Prusa made a few other hardware improvements to the i3 MK3S+. The Y-axis has metal clips instead of the old U-bolts to hold the bearings. Also, some new plastic parts hold the smooth rods. (Zip ties were used before.) The X-axis has a different belt-tensioning system. The extruder’s plastic parts are also slightly different, to allow for better cooling airflow.
While we can’t definitively evaluate a product we haven’t tested yet, the i3 MK3S+ seems like a positive, if incremental, update to the i3 MK3S that we have reviewed here, with no apparent downside. Also, in the event you own a MK3S or land one in early 2021, Prusa Research says that an upgrade kit, which will in effect convert the MK3S into the MK3S+, will be available sometime in 2021.
A Near-Perfect Open-Frame Printer
The Prusa i3 line is one of the most popular lines in 3D printer history: reasonably priced, dependable, with great print quality and comprehensive customer support. It evokes, and is the culmination of, the great maker tradition out of which it evolved. The preassembled version of the i3 MK3S is practically plug-and-play, only requiring piecing together the spool holder, adding a filament spool and loading the filament, and then selecting an object file from the included SD card and launching the print. Printing was smooth and near-flawless, with no misprints and high-quality prints. And the PrusaSlicer software is easy to learn and use.
Whether for safety or aesthetics, some people may prefer a closed-frame 3D printer. But for those who are comfortable with an open-frame design, the Prusa i3 MK3S offers a lot for its price. It is our new Editors’ Choice pick among mid-priced 3D printers for hobbyists and makers. We can’t wait to see how its tweaked successor, the Prusa i3 MK3S+, performs.

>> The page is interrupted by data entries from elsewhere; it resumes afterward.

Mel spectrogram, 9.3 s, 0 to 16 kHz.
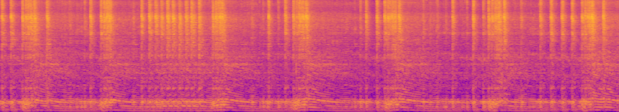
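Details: Yamaha YZ250 two-stroke (270cc/250cc) motocross bike, first start after a full engine rebuild (bottom end, transmission, bearings, clutch, power valve), took a few kicks: crisp crackle with throttle blips, revving freely and picking up cleanly; smoke from assembly oils normal; runs normally.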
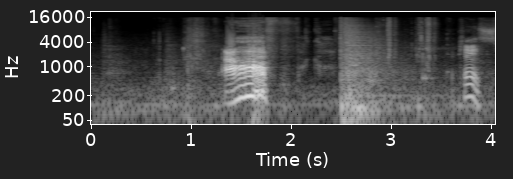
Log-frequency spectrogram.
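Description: A gun fires with a loud bang.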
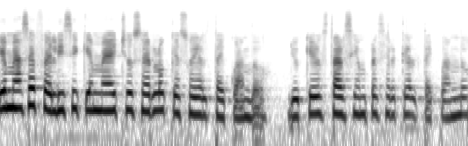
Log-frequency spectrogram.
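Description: A woman speaks in a normal speaking voice, her pitch fairly high and varying in an ordinary way. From Mexico, Culiacán, Sinaloa. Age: 20s. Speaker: former Olympic taekwondo athlete. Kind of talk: interview. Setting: office.

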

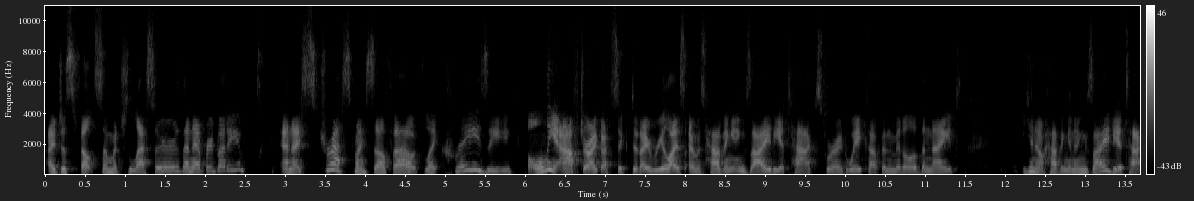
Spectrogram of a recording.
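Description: Woman with a normal speaking voice, medium pitch and a Canadian accent, at a moderate pace. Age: 30s. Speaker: podcast co-host with chronic fatigue. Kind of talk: casual chat.

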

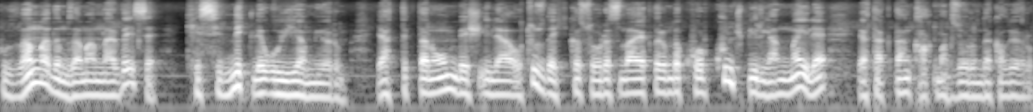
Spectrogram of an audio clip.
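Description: This man talks at a moderate pace with a fairly low pitch, a dark, mellow tone and ordinary pitch variation. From Turkey, Ankara. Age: 50s. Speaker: podcaster, retired naval officer. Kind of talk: personal diary narration.

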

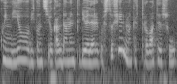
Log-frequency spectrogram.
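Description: There is noticeable background noise behind this woman speaking at a medium pitch. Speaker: podcaster. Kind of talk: solo podcast film review. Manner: slightly slurred articulation; hesitant, many fillers.

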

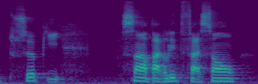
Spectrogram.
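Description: In a Quebec accent, a man speaks at a moderate pace with a medium pitch. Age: 30s. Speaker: entrepreneur podcast host. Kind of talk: solo motivational podcast monologue. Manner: casual, with hesitations and repeated words.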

Original Prusa i3 MK3S Specs
|3D-Printing Technology||Fused Filament Fabrication (FFF)|
|Materials Supported||PETG, ABS, PLA|
|Number of Print Colors||1|

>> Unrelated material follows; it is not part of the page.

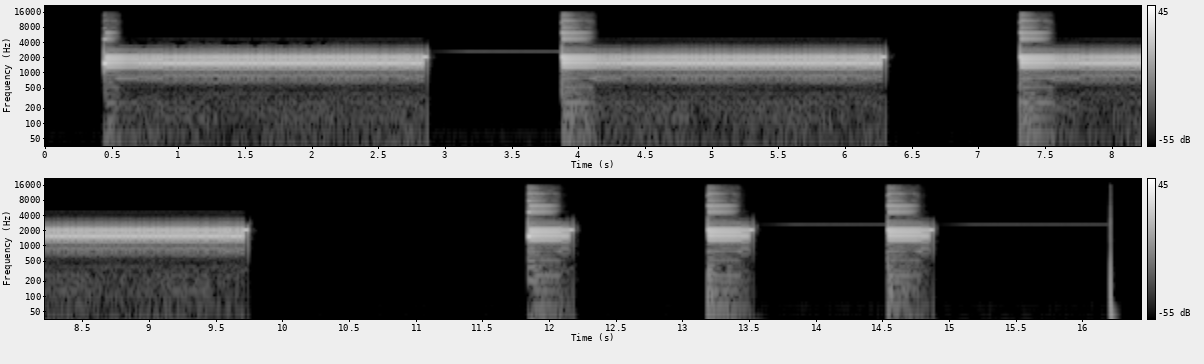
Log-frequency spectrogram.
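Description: Emergency Alert System SAME digital data bursts for a Required Weekly Test: three long buzzy header bursts of about two and a half seconds each, separated by short silences, then three short end-of-message bursts near the end, with no attention tone between them.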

|Number of Extruders||1|
|Maximum Build Area (HWD)||9.8 by 8.3 by 8.3 inches|
|Top Print Resolution||50 microns|
|Primary Interface(s)||SD Card, USB 2.0|
|Built-In 3D Scanner?||No|
|Dimensions (HWD)||15 by 19.7 by 22 inches|
|Warranty (Parts/Labor)||2 year(s)|